- [Exercise]: Your answer must be only the lines below from the one containing "There's speech in" through the one containing "Text of what", copied exactly, with the pictures left out.

***** The data *****

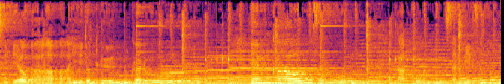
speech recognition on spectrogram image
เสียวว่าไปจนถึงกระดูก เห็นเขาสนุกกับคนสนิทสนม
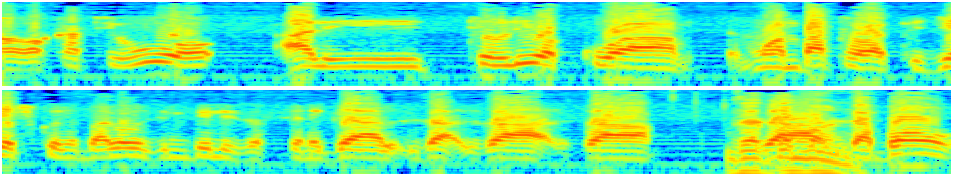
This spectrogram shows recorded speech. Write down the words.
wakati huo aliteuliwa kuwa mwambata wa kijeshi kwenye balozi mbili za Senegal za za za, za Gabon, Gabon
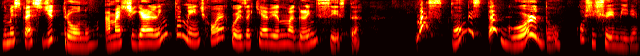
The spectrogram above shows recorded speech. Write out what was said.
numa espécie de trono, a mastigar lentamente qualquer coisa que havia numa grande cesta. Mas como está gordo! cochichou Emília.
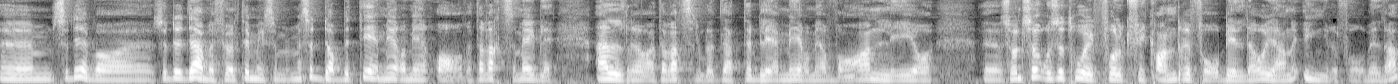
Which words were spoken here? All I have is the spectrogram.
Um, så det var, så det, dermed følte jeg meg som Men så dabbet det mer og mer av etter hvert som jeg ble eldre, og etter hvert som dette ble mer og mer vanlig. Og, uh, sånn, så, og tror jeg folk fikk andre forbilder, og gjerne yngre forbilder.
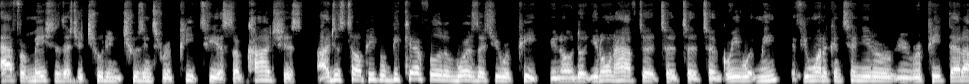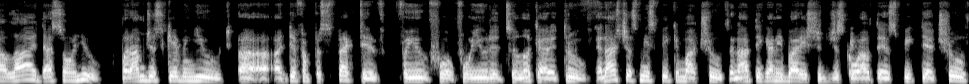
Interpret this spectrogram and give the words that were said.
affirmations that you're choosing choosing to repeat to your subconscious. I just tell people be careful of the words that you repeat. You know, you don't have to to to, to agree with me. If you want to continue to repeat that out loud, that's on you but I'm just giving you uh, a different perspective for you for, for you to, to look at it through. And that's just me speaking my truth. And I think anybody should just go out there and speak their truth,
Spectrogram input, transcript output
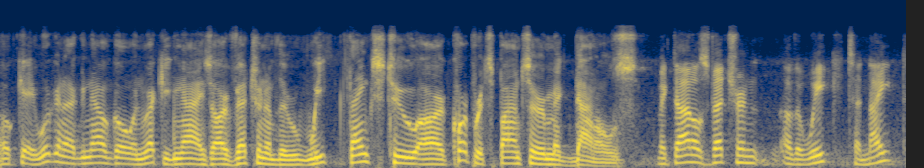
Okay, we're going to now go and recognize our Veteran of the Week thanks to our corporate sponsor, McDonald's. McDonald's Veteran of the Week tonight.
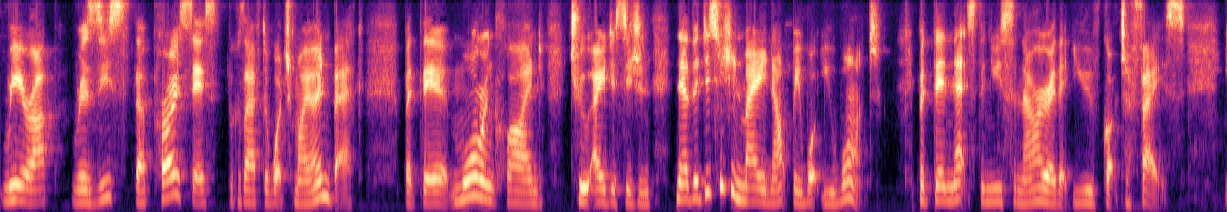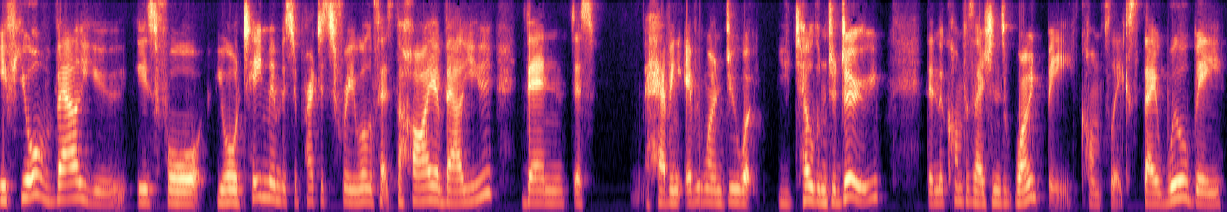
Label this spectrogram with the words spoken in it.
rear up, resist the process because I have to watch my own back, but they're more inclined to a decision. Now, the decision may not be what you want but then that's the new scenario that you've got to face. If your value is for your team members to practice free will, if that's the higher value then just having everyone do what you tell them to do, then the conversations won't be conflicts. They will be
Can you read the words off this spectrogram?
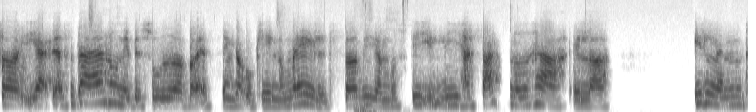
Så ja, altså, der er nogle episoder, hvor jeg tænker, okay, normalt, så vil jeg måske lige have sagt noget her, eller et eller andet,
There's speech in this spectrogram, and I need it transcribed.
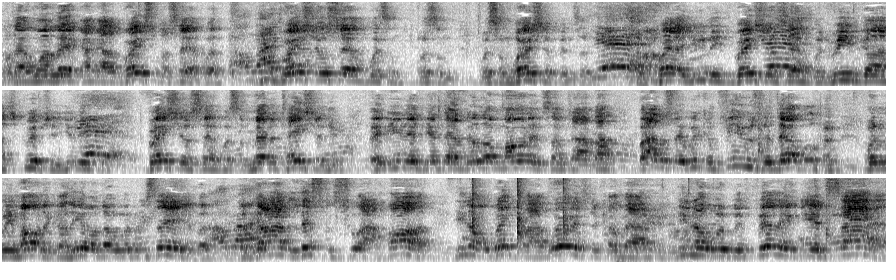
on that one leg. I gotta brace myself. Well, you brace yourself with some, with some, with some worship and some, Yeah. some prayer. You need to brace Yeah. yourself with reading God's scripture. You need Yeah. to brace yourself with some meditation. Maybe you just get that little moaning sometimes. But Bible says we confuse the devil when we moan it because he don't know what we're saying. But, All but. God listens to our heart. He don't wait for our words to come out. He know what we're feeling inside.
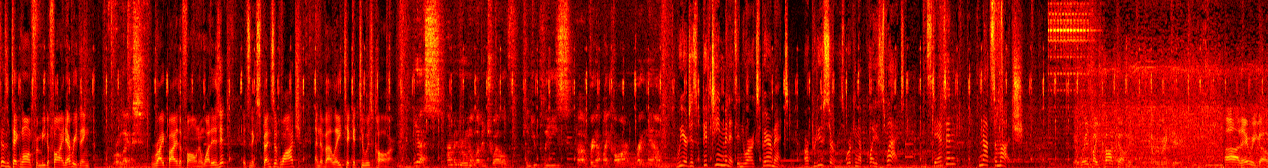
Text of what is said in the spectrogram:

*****
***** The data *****

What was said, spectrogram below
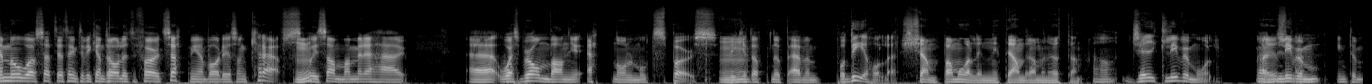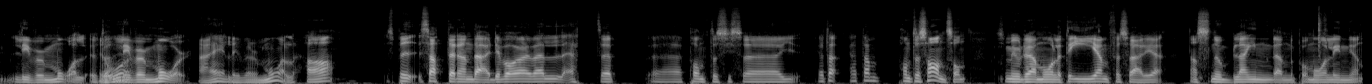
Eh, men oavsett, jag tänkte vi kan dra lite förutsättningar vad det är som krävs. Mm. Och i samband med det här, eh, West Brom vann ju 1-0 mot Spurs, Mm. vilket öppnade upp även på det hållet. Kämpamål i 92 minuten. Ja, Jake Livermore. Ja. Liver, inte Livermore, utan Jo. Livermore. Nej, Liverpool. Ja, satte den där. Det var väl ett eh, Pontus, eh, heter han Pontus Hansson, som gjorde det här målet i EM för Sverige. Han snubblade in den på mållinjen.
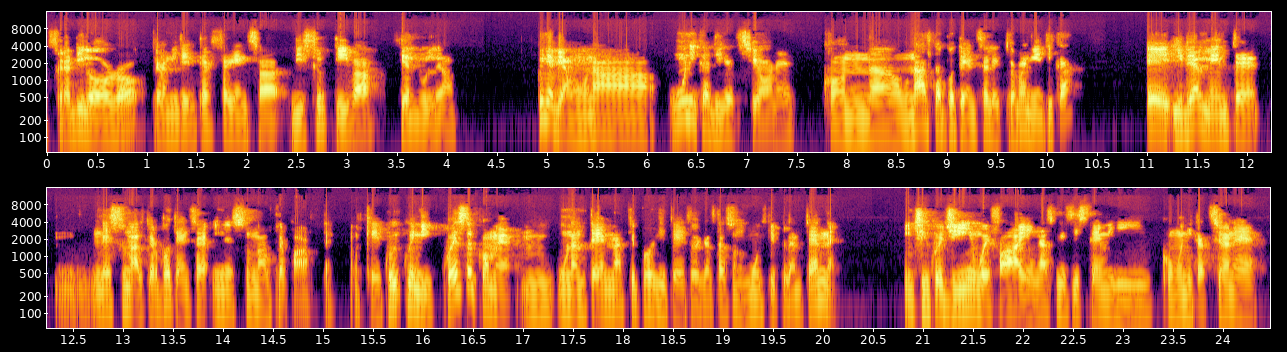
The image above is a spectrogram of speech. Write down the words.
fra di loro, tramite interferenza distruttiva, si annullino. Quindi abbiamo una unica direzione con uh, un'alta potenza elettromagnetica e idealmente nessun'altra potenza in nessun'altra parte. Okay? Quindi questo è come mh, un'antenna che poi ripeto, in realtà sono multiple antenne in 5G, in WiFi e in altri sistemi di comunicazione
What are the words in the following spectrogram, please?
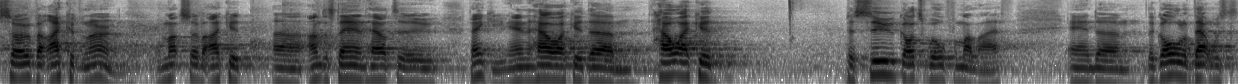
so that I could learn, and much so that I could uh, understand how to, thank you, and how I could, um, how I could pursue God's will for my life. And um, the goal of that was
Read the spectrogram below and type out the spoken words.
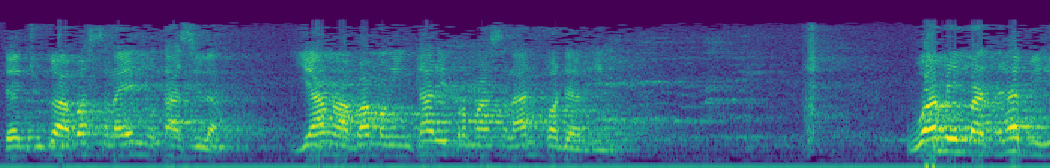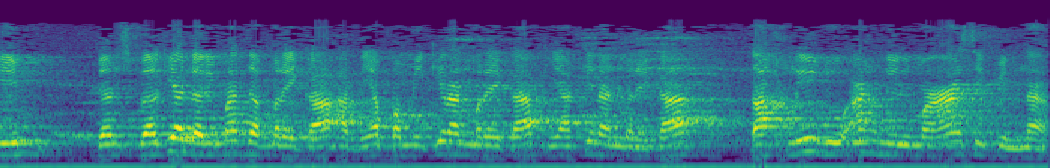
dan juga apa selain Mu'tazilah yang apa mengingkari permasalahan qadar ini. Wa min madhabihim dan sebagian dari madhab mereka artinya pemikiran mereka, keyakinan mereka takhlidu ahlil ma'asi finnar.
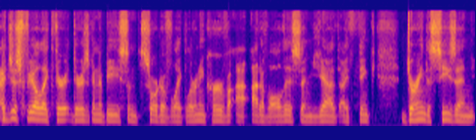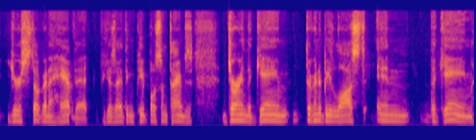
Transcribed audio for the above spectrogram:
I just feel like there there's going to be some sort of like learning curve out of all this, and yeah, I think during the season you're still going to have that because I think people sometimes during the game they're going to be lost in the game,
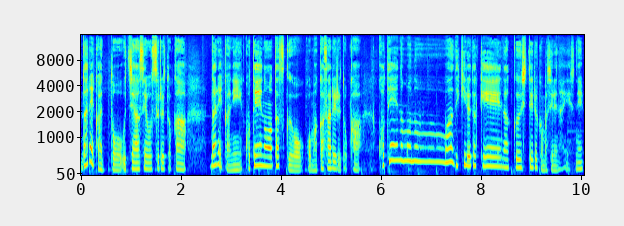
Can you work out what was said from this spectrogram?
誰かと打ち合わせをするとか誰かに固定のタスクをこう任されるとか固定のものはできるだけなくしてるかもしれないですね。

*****
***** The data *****

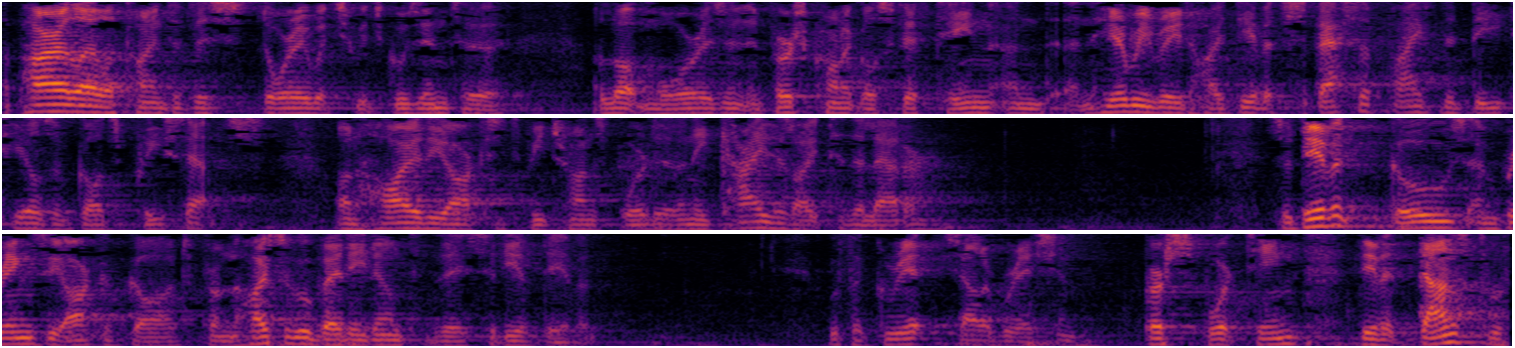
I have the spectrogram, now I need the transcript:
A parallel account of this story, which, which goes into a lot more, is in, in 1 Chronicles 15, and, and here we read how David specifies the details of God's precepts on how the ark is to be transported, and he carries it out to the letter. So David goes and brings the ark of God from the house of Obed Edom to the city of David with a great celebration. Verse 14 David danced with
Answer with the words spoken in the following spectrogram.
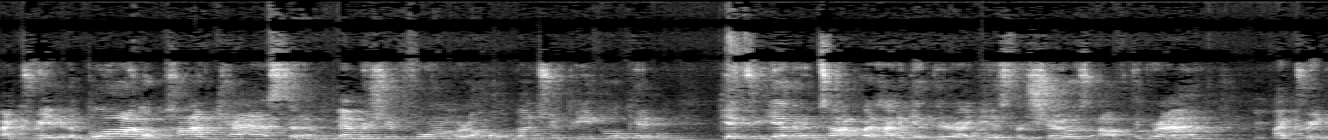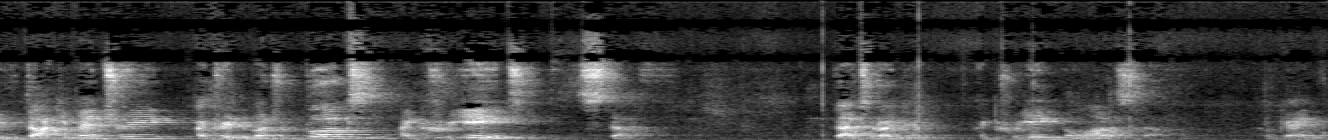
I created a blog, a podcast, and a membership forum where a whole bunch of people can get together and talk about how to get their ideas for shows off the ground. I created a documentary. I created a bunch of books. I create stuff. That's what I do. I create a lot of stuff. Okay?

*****

- [Your response]:
There's speech in this spectrogram, and I need it transcribed.
on that one leg. I gotta brace myself. Well, you brace yourself with some, with some, with some worship and some, Yeah. some prayer. You need to brace Yeah. yourself with reading God's scripture. You need Yeah. to brace yourself with some meditation. Maybe you just get that little moaning sometimes. But Bible says we confuse the devil when we moan it because he don't know what we're saying. But, All but. God listens to our heart. He don't wait for our words to come out. He know what we're feeling inside.
Text of what is said in the spectrogram:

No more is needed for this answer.